Cookies on this website
We use cookies to ensure that we give you the best experience on our website. If you click 'Continue' we'll assume that you are happy to receive all cookies and you won't see this message again. Click 'Find out more' for information on how to change your cookie settings.

The central role of HIV-specific cellular immunity in controlling HIV replication is now established. Knowledge of how the virus in the majority of infected persons successfully evades these immune responses is critical to vaccine design.

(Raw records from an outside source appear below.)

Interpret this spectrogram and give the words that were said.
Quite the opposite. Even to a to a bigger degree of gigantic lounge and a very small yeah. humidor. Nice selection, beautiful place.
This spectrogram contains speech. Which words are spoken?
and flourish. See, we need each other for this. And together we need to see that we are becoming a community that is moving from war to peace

Virus escape from recognition by HIV-specific cytotoxic T-lymphocyte (CTL) responses has been a contentious issue for almost a decade, but recent data from the SIV macaque model of HIV infection suggest that CTL escape is a major factor in AIDS pathogenesis. This review describes the challenges to investigating CTL escape in HIV infection, and discusses the implications of recent studies in macaques and humans to improving our understanding of how effective immune-mediated control of HIV may ultimately be achieved. © 2000 Ashley Publications Ltd.

Original publication

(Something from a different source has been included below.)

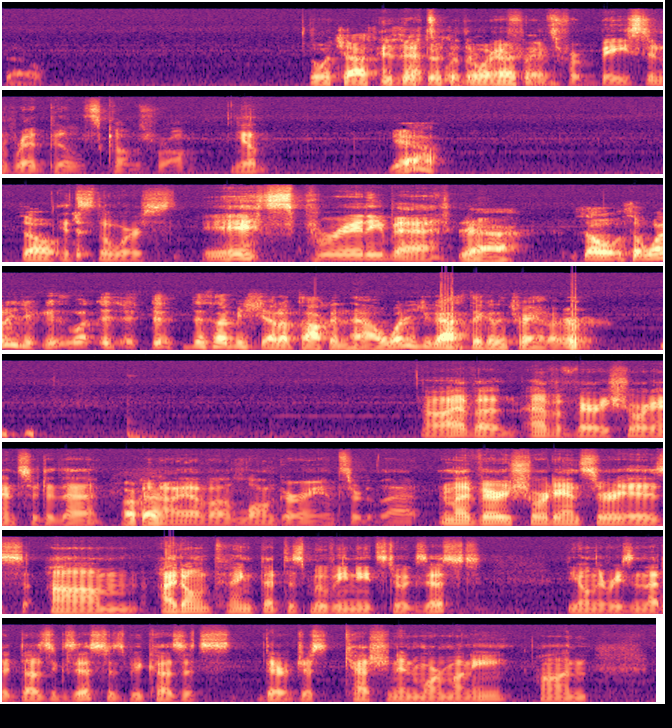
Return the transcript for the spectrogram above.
So, the Wachowski And that's sisters where the reference for based in red pills comes from. Yep, Yeah. So it's the worst. It's pretty bad. Yeah. So so what did you what just let me shut up talking now. What did you guys think of the trailer? Oh, I have a I have a very short answer to that. Okay. And I have a longer answer to that. My very short answer is um, I don't think that this movie needs to exist. The only reason that it does exist is because it's they're just cashing in more money on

DOI

10.1517/14728222.4.3.297

Type

Journal article

Journal

Expert Opinion on Therapeutic Targets

Publication Date

01/06/2000

Volume

4

Pages

297 - 312